Extracted data entries
....

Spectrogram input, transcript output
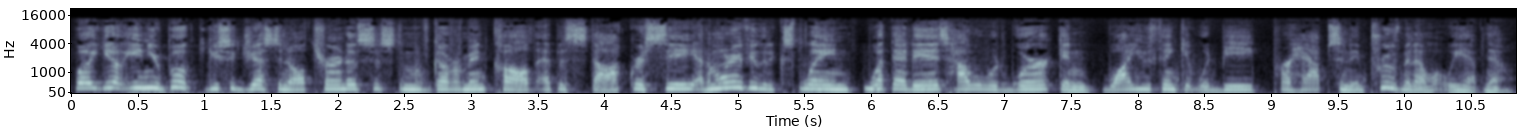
Well, you know, in your book, you suggest an alternative system of government called epistocracy, and I'm wondering if you could explain what that is, how it would work, and why you think it would be perhaps an improvement on what we have now.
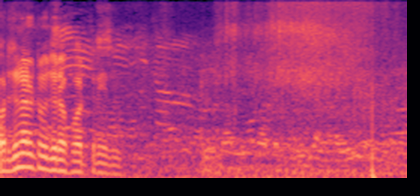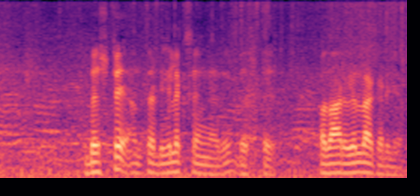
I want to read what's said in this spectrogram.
ఒరిజినల్ టూ జీరో ఫోర్ త్రీది బెస్టే అంత డీలక్స్ ఏం కాదు బెస్టే. పదహారు వేలు దాకా అడిగారు.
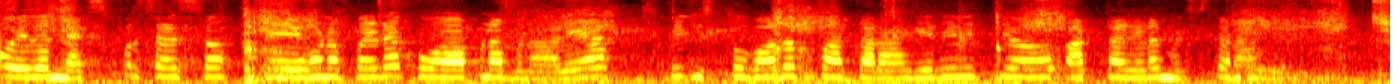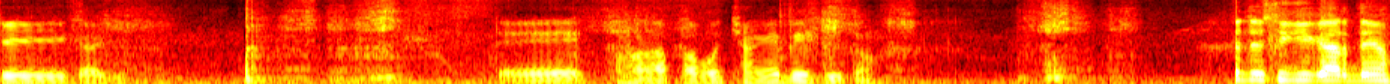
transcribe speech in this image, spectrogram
ਖੋਏ ਦਾ ਨੈਕਸਟ ਪ੍ਰੋਸੈਸ ਤੇ ਹੁਣ ਆਪਾਂ ਜਿਹੜਾ ਖੋਆ ਆਪਣਾ ਬਣਾ ਲਿਆ ਤੇ ਇਸ ਤੋਂ ਬਾਅਦ ਆਪਾਂ ਕਰਾਂਗੇ ਇਹਦੇ ਵਿੱਚ ਆਟਾ ਜਿਹੜਾ ਮਿਕਸ ਕਰਾਂਗੇ। ਠੀਕ ਆ ਜੀ। ਤੇ ਹੁਣ ਆਪਾਂ ਪੁੱਛਾਂਗੇ ਬੀਬੀ ਤੋਂ। ਤੁਸੀਂ ਕੀ ਕਰਦੇ ਹੋ?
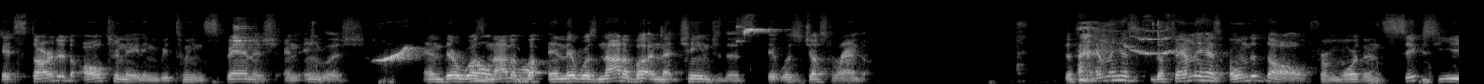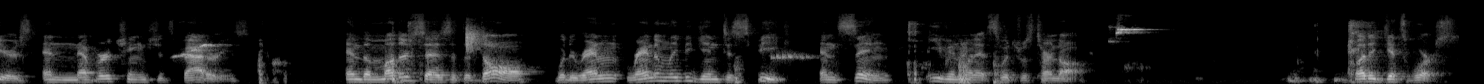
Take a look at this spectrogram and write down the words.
it started alternating between Spanish and English. And there was Oh, not a bu- and there was not a button that changed this. It was just random. The family has the family has owned the doll for more than six years and never changed its batteries. And the mother says that the doll would ran, randomly begin to speak and sing even when that switch was turned off. But it gets worse.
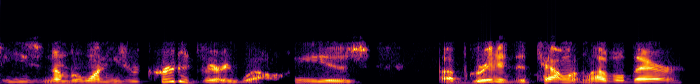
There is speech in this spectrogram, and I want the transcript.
he's number one, he's recruited very well. He has upgraded the talent level there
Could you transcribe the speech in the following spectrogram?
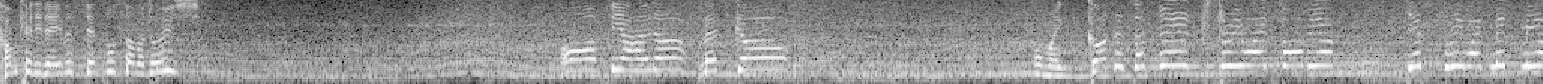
Komm, Kenny Davis, jetzt musst du aber durch. Priahalter, let's go. Oh mein Gott, ist das wild. Three White vor mir. Jetzt Three White mit mir.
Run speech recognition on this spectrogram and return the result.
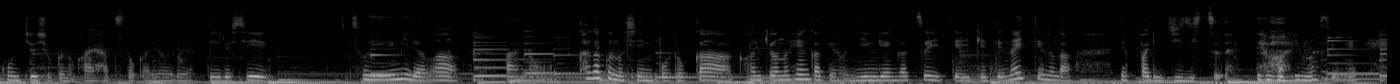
昆虫食の開発とかいろいろやっているしそういう意味ではあの科学の進歩とか環境の変化っていうのに人間がついていけてないっていうのがやっぱり事実ではありますよね。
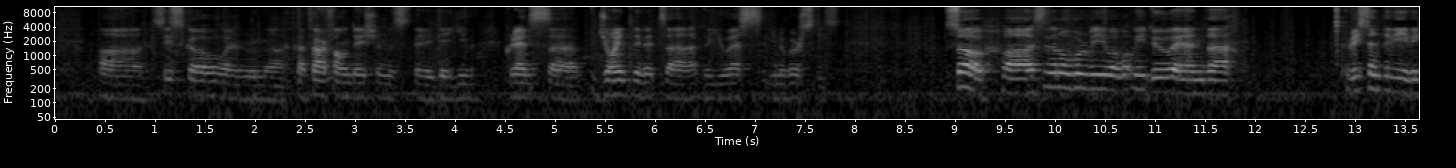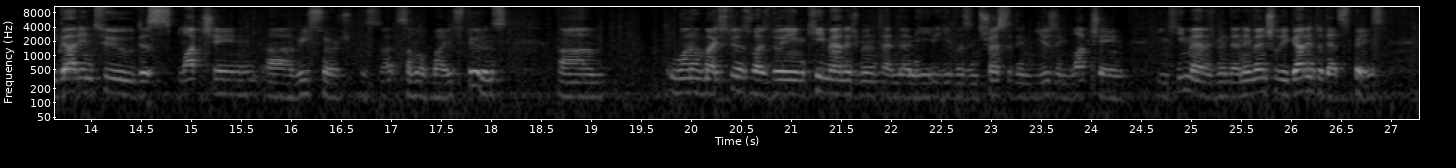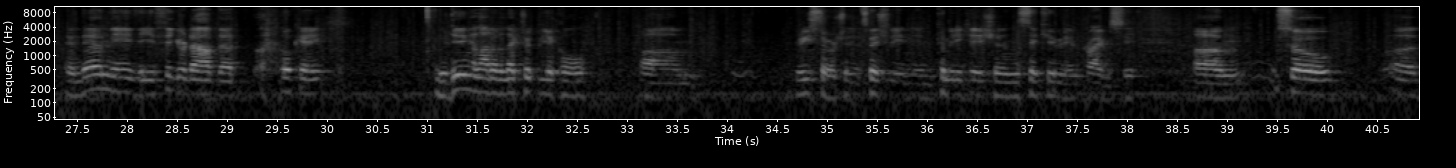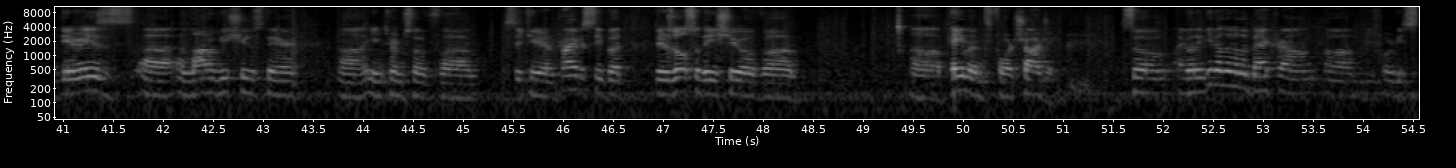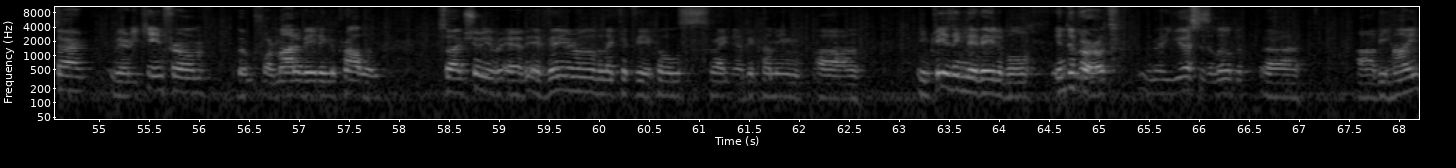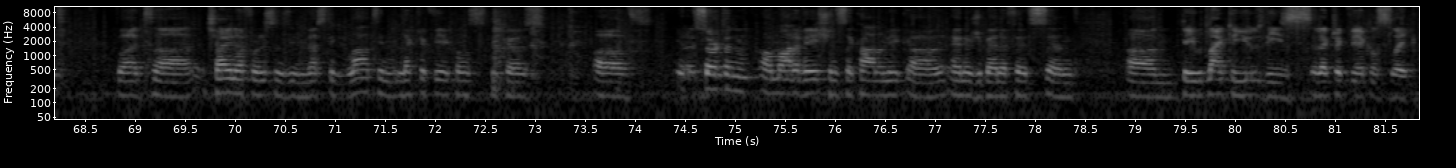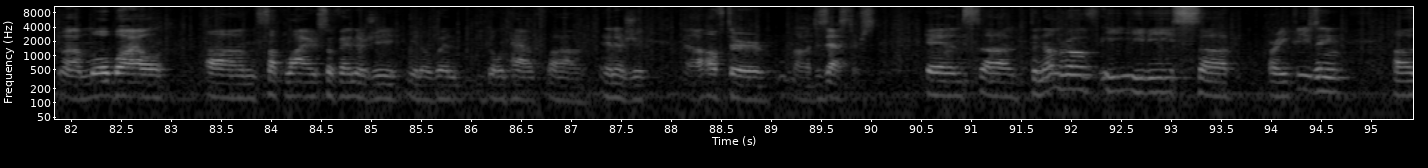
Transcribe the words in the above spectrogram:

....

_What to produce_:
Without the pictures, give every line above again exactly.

_The completed task_:
Spectrogram input, transcript output
Well, you know, in your book, you suggest an alternative system of government called epistocracy, and I'm wondering if you could explain what that is, how it would work, and why you think it would be perhaps an improvement on what we have now.
I want to read what's said in this spectrogram.
ఒరిజినల్ టూ జీరో ఫోర్ త్రీది బెస్టే అంత డీలక్స్ ఏం కాదు బెస్టే. పదహారు వేలు దాకా అడిగారు.
transcribe speech in this image, spectrogram
ਖੋਏ ਦਾ ਨੈਕਸਟ ਪ੍ਰੋਸੈਸ ਤੇ ਹੁਣ ਆਪਾਂ ਜਿਹੜਾ ਖੋਆ ਆਪਣਾ ਬਣਾ ਲਿਆ ਤੇ ਇਸ ਤੋਂ ਬਾਅਦ ਆਪਾਂ ਕਰਾਂਗੇ ਇਹਦੇ ਵਿੱਚ ਆਟਾ ਜਿਹੜਾ ਮਿਕਸ ਕਰਾਂਗੇ। ਠੀਕ ਆ ਜੀ। ਤੇ ਹੁਣ ਆਪਾਂ ਪੁੱਛਾਂਗੇ ਬੀਬੀ ਤੋਂ। ਤੁਸੀਂ ਕੀ ਕਰਦੇ ਹੋ?
Take a look at this spectrogram and write down the words.
it started alternating between Spanish and English. And there was Oh, not a bu- and there was not a button that changed this. It was just random. The family has the family has owned the doll for more than six years and never changed its batteries. And the mother says that the doll would ran, randomly begin to speak and sing even when that switch was turned off. But it gets worse.
There is speech in this spectrogram, and I want the transcript.
he's number one, he's recruited very well. He has upgraded the talent level there
Could you transcribe the speech in the following spectrogram?
Komm, Kenny Davis, jetzt musst du aber durch. Priahalter, let's go. Oh mein Gott, ist das wild. Three White vor mir. Jetzt Three White mit mir.
Run speech recognition on this spectrogram and return the result.
昆虫食の開発とかいろいろやっているしそういう意味ではあの科学の進歩とか環境の変化っていうのに人間がついていけてないっていうのがやっぱり事実ではありますよね。
Transcribe the words in the above spectrogram:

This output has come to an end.